>>>
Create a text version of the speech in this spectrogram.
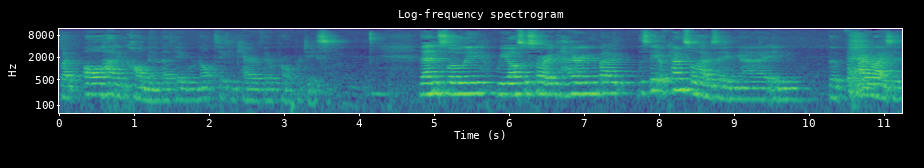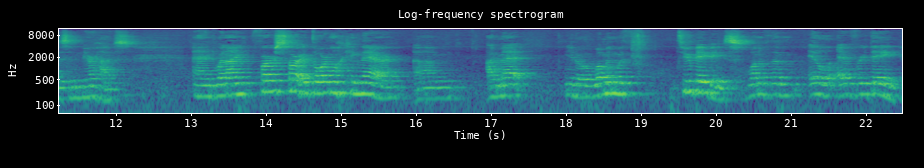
but all had in common that they were not taking care of their properties. Then slowly we also started hearing about the state of council housing uh, in the high-rises in Muirhouse. And when I first started door knocking there, um, I met you know, a woman with two babies, one of them ill every day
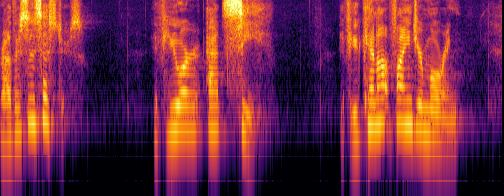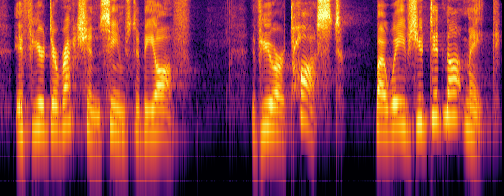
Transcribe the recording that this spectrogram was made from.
Brothers and sisters, if you are at sea, if you cannot find your mooring, if your direction seems to be off, if you are tossed by waves you did not make,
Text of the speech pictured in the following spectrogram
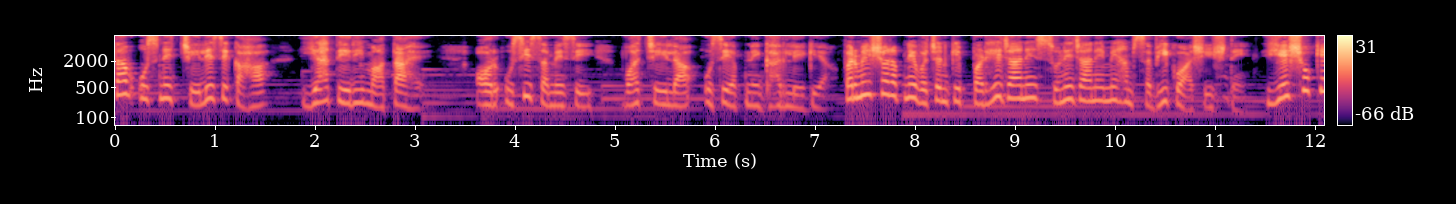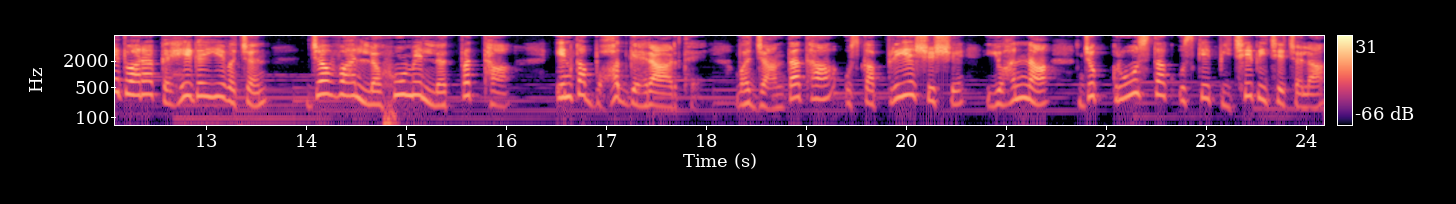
तब उसने चेले से कहा, यह तेरी माता है। और उसी समय से वह चेला उसे अपने घर ले गया। परमेश्वर अपने वचन के पढ़े जाने, सुने जाने में हम सभी को आशीष दें। यीशु के द्वारा कहे गए ये वचन, जब वह लहू में लथपथ था इनका बहुत गहरा अर्थ है। वह जानता था उसका प्रिय शिष्य योहन्ना जो क्रूज तक उसके पीछे पीछे चला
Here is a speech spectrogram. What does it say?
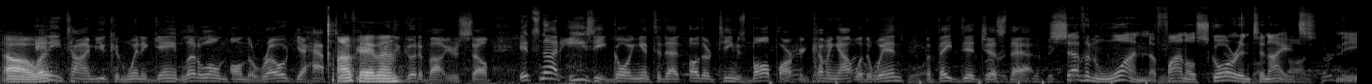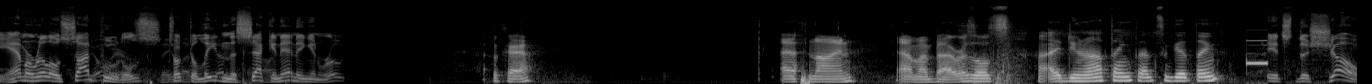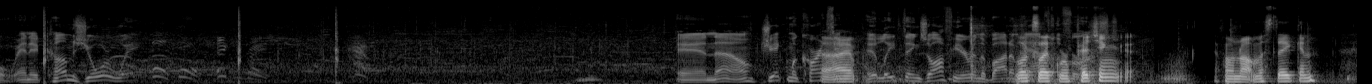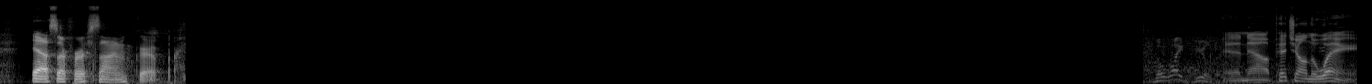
Oh what? Anytime you can win a game, let alone on the road, you have to Okay, feel really then. good about yourself. It's not easy going into that other team's ballpark and coming out with a win, but they did just that. 7-1, the final score in tonight's. The Amarillo Sod Poodles took the lead in the second inning and rode. Okay. F9 at my bat results. I do not think that's a good thing. It's the show, and it comes your way. And now, Jake McCarthy. Alright. He'll lead things off here in the bottom Looks like we're pitching, if I'm not mistaken. Yeah, it's our first time. Crap. Right. And now, pitch on the way.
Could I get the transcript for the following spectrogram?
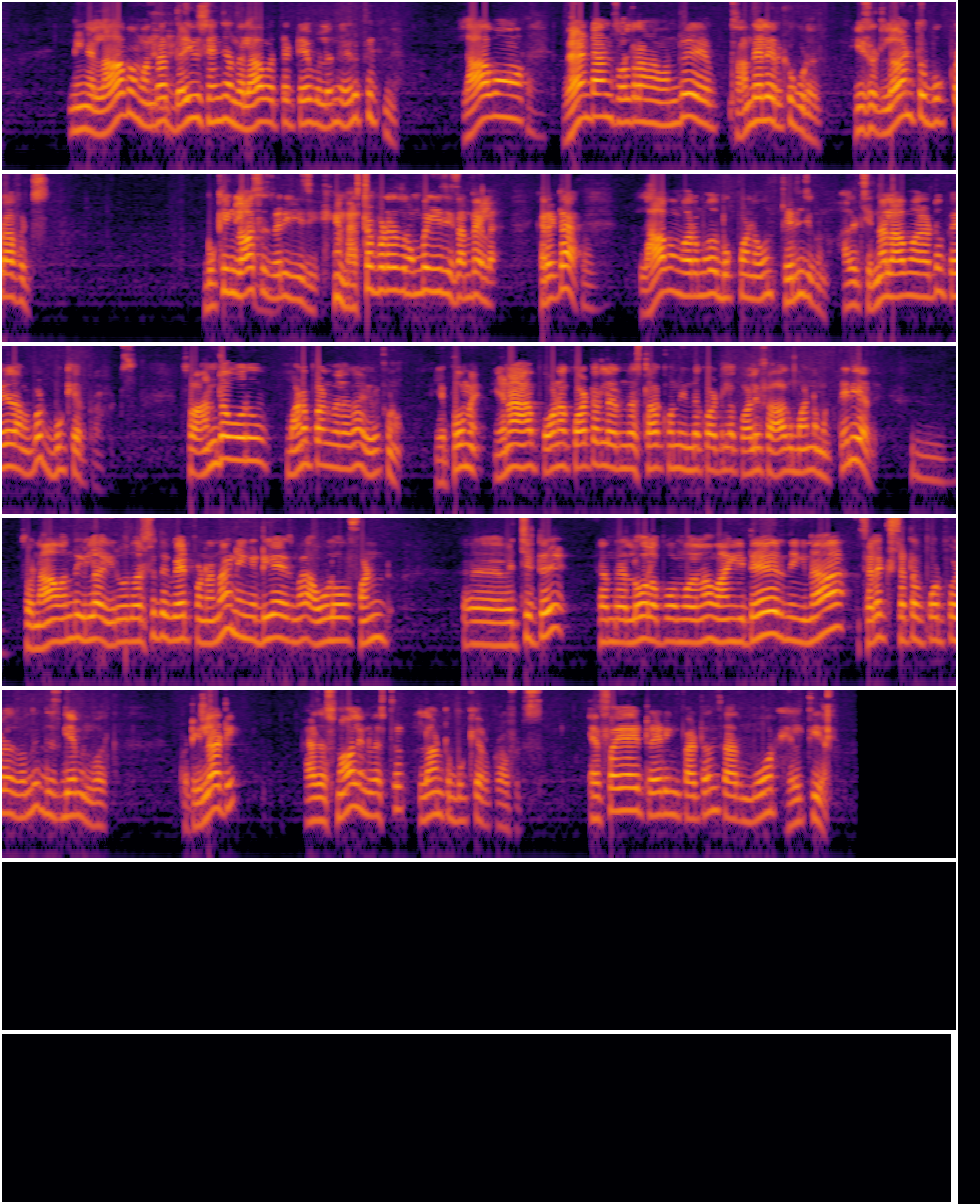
நீங்கள் லாபம் வந்தால் தயவு செஞ்சு அந்த லாபத்தை டேபிள்லேருந்து எடுத்துக்கங்க. லாபம் வேண்டான்னு சொல்கிறவன் வந்து சந்தையில் இருக்கக்கூடாது. He should learn to book profits booking loss is very easy நஷ்டப்படுறது ரொம்ப ஈஸி சந்தையில். கரெக்டாக லாபம் வரும்போது புக் பண்ணவும் தெரிஞ்சுக்கணும். அது சின்ன லாபம் ஆகட்டும் பெரிய லாபம் but book your profits so அந்த ஒரு மனப்பான்மையில் தான் இருக்கணும். எப்போவுமே. ஏன்னா போன குவார்ட்டரில் இருந்த ஸ்டாக் வந்து இந்த குவார்ட்டரில் குவாலிஃபை ஆகுமான்னு நமக்கு தெரியாது. ஸோ நான் வந்து இல்லை இருபது வருஷத்துக்கு வெயிட் பண்ணேன்னா நீங்கள் டிஐஎஸ் மாதிரி அவ்வளோ ஃபண்ட் வச்சுட்டு அந்த லோவில் போகும்போதெல்லாம் வாங்கிட்டே இருந்தீங்கன்னா செலக்ட் செட் ஆஃப் போர்ட்ஃபோலியோஸ் வந்து this game will work but இல்லாட்டி as a small investor learn to book your profits FII trading patterns are more healthier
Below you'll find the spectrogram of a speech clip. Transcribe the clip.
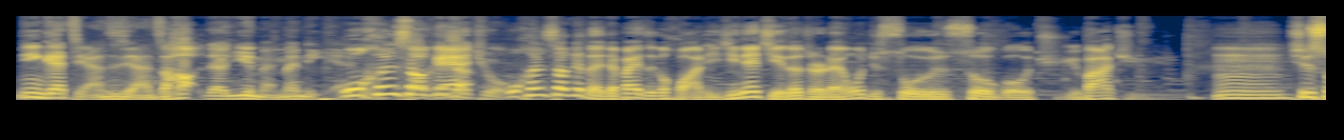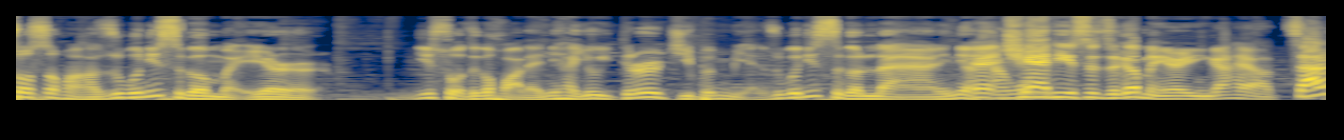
你应该这样子这样子，好，然后你慢慢练。我很少给大家，我很少给大家摆这个话题。今天借到这儿呢，我就说说个句把句。嗯，其实说实话哈，如果你是个妹儿，你说这个话呢，你还有一点儿基本面。如果你是个男的，你要前提是这个妹儿应该还要长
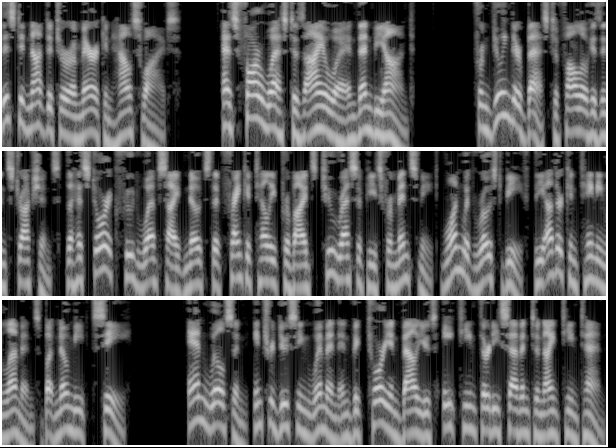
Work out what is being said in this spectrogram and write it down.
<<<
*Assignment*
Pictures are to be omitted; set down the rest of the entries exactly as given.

*Reply*
Create a text version of the speech in this spectrogram.
but all had in common that they were not taking care of their properties. Then slowly we also started hearing about the state of council housing uh, in the high-rises in Muirhouse. And when I first started door knocking there, um, I met you know, a woman with two babies, one of them ill every day
Transcribe the recording that this spectrogram was made from.
Brothers and sisters, if you are at sea, if you cannot find your mooring, if your direction seems to be off, if you are tossed by waves you did not make,
Text of the speech pictured in the following spectrogram
तब उसने चेले से कहा, यह तेरी माता है। और उसी समय से वह चेला उसे अपने घर ले गया। परमेश्वर अपने वचन के पढ़े जाने, सुने जाने में हम सभी को आशीष दें। यीशु के द्वारा कहे गए ये वचन, जब वह लहू में लथपथ था इनका बहुत गहरा अर्थ है। वह जानता था उसका प्रिय शिष्य योहन्ना जो क्रूज तक उसके पीछे पीछे चला
Here is a speech spectrogram. What does it say?
Oh what? Anytime you can win a game, let alone on the road, you have to Okay, feel really then. good about yourself. It's not easy going into that other team's ballpark and coming out with a win, but they did just that. 7-1, the final score in tonight's. The Amarillo Sod Poodles took the lead in the second inning and rode. Okay. F9 at my bat results. I do not think that's a good thing. It's the show, and it comes your way. And now, Jake McCarthy. Alright. He'll lead things off here in the bottom Looks like we're pitching, if I'm not mistaken. Yeah, it's our first time. Crap. Right. And now, pitch on the way.
Could I get the transcript for the following spectrogram?
நீங்கள் லாபம் வந்தால் தயவு செஞ்சு அந்த லாபத்தை டேபிள்லேருந்து எடுத்துக்கங்க. லாபம் வேண்டான்னு சொல்கிறவன் வந்து சந்தையில் இருக்கக்கூடாது. He should learn to book profits booking loss is very easy நஷ்டப்படுறது ரொம்ப ஈஸி சந்தையில். கரெக்டாக லாபம் வரும்போது புக் பண்ணவும் தெரிஞ்சுக்கணும். அது சின்ன லாபம் ஆகட்டும் பெரிய லாபம் but book your profits so அந்த ஒரு மனப்பான்மையில் தான் இருக்கணும். எப்போவுமே. ஏன்னா போன குவார்ட்டரில் இருந்த ஸ்டாக் வந்து இந்த குவார்ட்டரில் குவாலிஃபை ஆகுமான்னு நமக்கு தெரியாது. ஸோ நான் வந்து இல்லை இருபது வருஷத்துக்கு வெயிட் பண்ணேன்னா நீங்கள் டிஐஎஸ் மாதிரி அவ்வளோ ஃபண்ட் வச்சுட்டு அந்த லோவில் போகும்போதெல்லாம் வாங்கிட்டே இருந்தீங்கன்னா செலக்ட் செட் ஆஃப் போர்ட்ஃபோலியோஸ் வந்து this game will work but இல்லாட்டி as a small investor learn to book your profits FII trading patterns are more healthier
Below you'll find the spectrogram of a speech clip. Transcribe the clip.
你应该这样子这样子，好，然后你慢慢练。我很少给大家，我很少给大家摆这个话题。今天借到这儿呢，我就说说个句把句。嗯，其实说实话哈，如果你是个妹儿，你说这个话呢，你还有一点儿基本面。如果你是个男的，你要前提是这个妹儿应该还要长
Work out what is being said in this spectrogram and write it down.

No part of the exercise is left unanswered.